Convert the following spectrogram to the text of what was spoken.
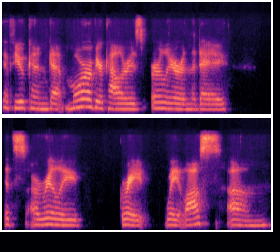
if you can get more of your calories earlier in the day it's a really great weight loss um,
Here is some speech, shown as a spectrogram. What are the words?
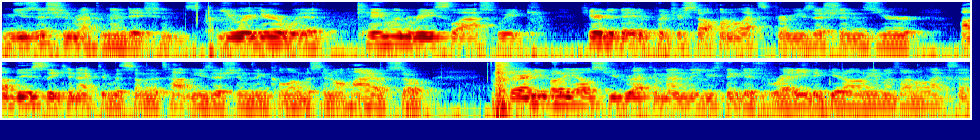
Musician recommendations. You were here with Kaylin Reese last week. Here today to put yourself on Alexa for musicians. You're obviously connected with some of the top musicians in Columbus and Ohio. So, is there anybody else you'd recommend that you think is ready to get on Amazon Alexa?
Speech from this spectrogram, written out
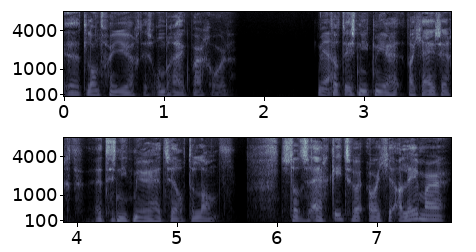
Het land van je jeugd is onbereikbaar geworden. Ja. Dat is niet meer wat jij zegt. Het is niet meer hetzelfde land. Dus dat is eigenlijk iets wat je alleen maar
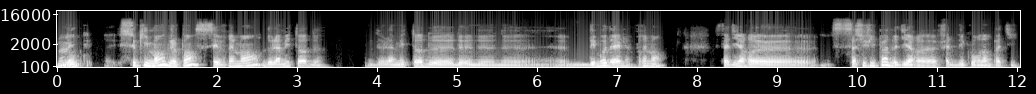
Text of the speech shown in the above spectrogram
Donc, ce qui manque, je pense, c'est vraiment de la méthode, de la méthode des modèles, vraiment. C'est-à-dire, euh, ça ne suffit pas de dire euh, faites des cours d'empathie.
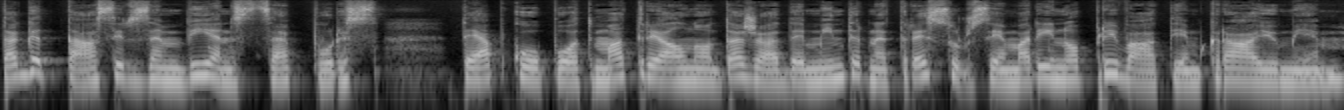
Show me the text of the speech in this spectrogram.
tagad tās ir zem vienas cepures. Te apkopoti materiāli no dažādiem internetu resursiem, arī no privātiem krājumiem.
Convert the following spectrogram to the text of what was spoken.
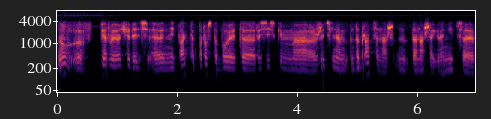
Ну, первую очередь не так-то просто будет российским жителям добраться наш, до нашей границы,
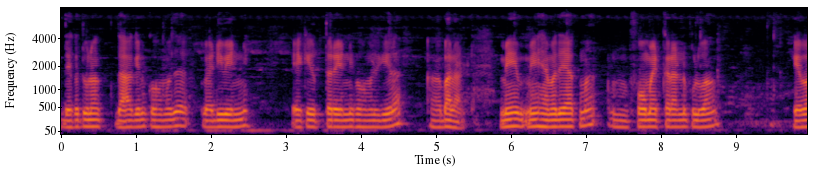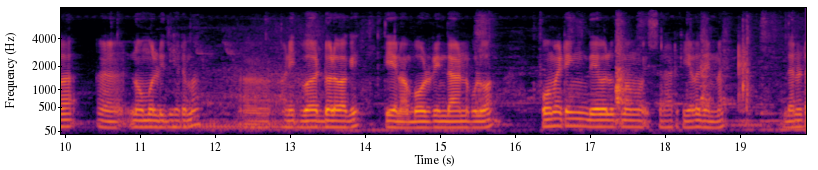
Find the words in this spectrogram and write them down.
දෙක තුනක් දාගෙන කොහොමද වැඩි වෙන්නේ? ඒක උත්තර එන්නේ කොහොමද කියලා බලන්න. මේ මේ හැම දෙයක්ම ෆෝමැට් කරන්න පුළුවන්. ඒවා නෝමල් විදිහටම අනිත් වර්ඩ්ඩොල වගේ තියෙනවා. බෝඩ්රින් දාන්න පුළුවන්. ෆෝමටිං දේවලුත් මම ඉස්සරහට කියල දෙන්න. දැනට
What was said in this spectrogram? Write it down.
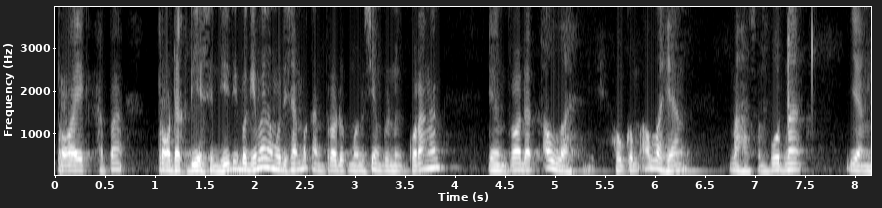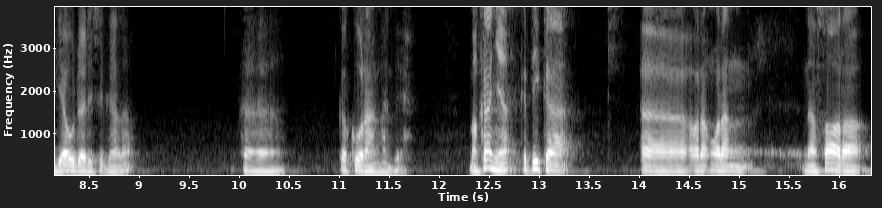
proyek apa produk dia sendiri. Bagaimana mau disamakan produk manusia yang penuh kekurangan dengan produk Allah, hukum Allah yang maha sempurna, yang jauh dari segala uh, kekurangan ya. Makanya ketika uh, orang-orang Nasara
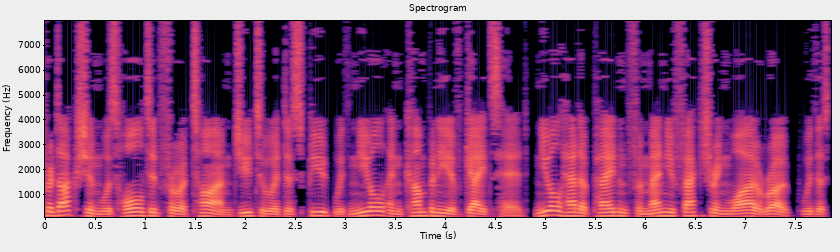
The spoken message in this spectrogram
Production was halted for a time due to a dispute with Newall and Company of Gateshead. Newall had a patent for manufacturing wire rope with a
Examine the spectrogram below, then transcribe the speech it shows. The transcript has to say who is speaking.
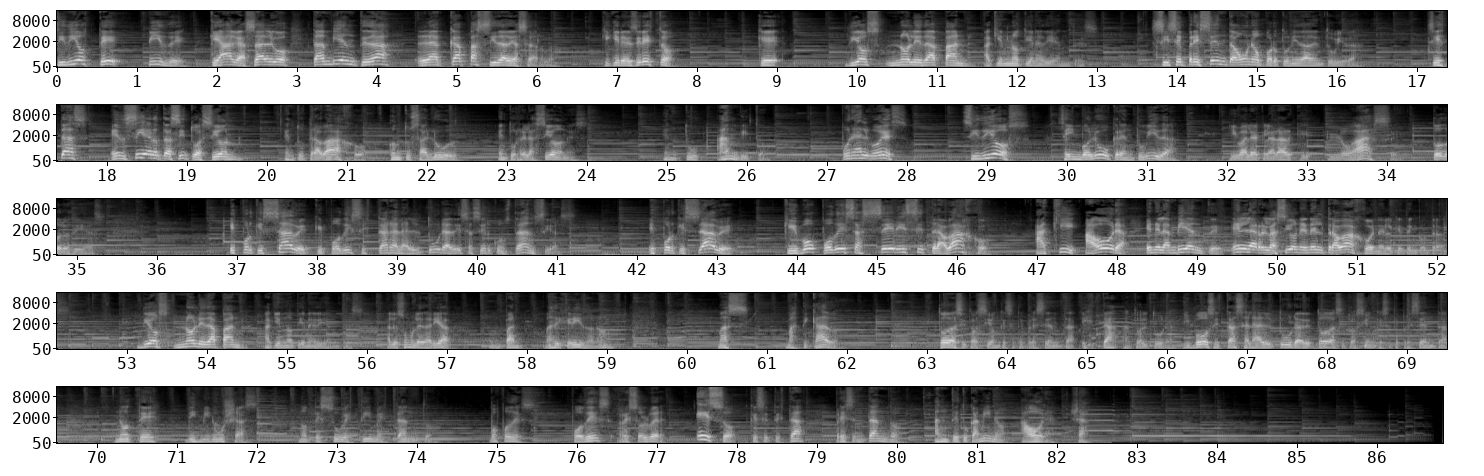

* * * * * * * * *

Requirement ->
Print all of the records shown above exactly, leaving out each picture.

Answer area ->
Convert the following spectrogram to the text of what was spoken.
if you can get more of your calories earlier in the day it's a really great weight loss um,
Here is some speech, shown as a spectrogram. What are the words?
Musician recommendations. You were here with Kaylin Reese last week. Here today to put yourself on Alexa for musicians. You're obviously connected with some of the top musicians in Columbus and Ohio. So, is there anybody else you'd recommend that you think is ready to get on Amazon Alexa?
Speech from this spectrogram, written out
Het land van je jeugd is onbereikbaar geworden. Ja. Dat is niet meer wat jij zegt. Het is niet meer hetzelfde land. Dus dat is eigenlijk iets wat je alleen maar
Text of the speech shown in the above spectrogram
Donc, ce qui manque, je pense, c'est vraiment de la méthode, de la méthode des modèles, vraiment. C'est-à-dire, euh, ça ne suffit pas de dire euh, faites des cours d'empathie.
Show me the text of the speech in this spectrogram.
tagad tās ir zem vienas cepures. Te apkopoti materiāli no dažādiem internetu resursiem, arī no privātiem krājumiem.
Convert the following spectrogram to the text of what was spoken.
Ну, первую очередь не так-то просто будет российским жителям добраться наш, до нашей границы,
Find the words in this spectrogram and write them down.
දෙක තුනක් දාගෙන කොහොමද වැඩි වෙන්නේ? ඒක උත්තර එන්නේ කොහොමද කියලා බලන්න. මේ මේ හැම දෙයක්ම ෆෝමැට් කරන්න පුළුවන්. ඒවා නෝමල් විදිහටම අනිත් වර්ඩ්ඩොල වගේ තියෙනවා. බෝඩ්රින් දාන්න පුළුවන්. ෆෝමටිං දේවලුත් මම ඉස්සරහට කියල දෙන්න. දැනට
What was said in this spectrogram? Write it down.
proyek apa produk dia sendiri. Bagaimana mau disamakan produk manusia yang penuh kekurangan dengan produk Allah, hukum Allah yang maha sempurna, yang jauh dari segala uh, kekurangan ya. Makanya ketika uh, orang-orang Nasara
The spoken message in this spectrogram
Production was halted for a time due to a dispute with Newall and Company of Gateshead. Newall had a patent for manufacturing wire rope with a
Examine the spectrogram below, then transcribe the speech it shows. The transcript has to say who is speaking.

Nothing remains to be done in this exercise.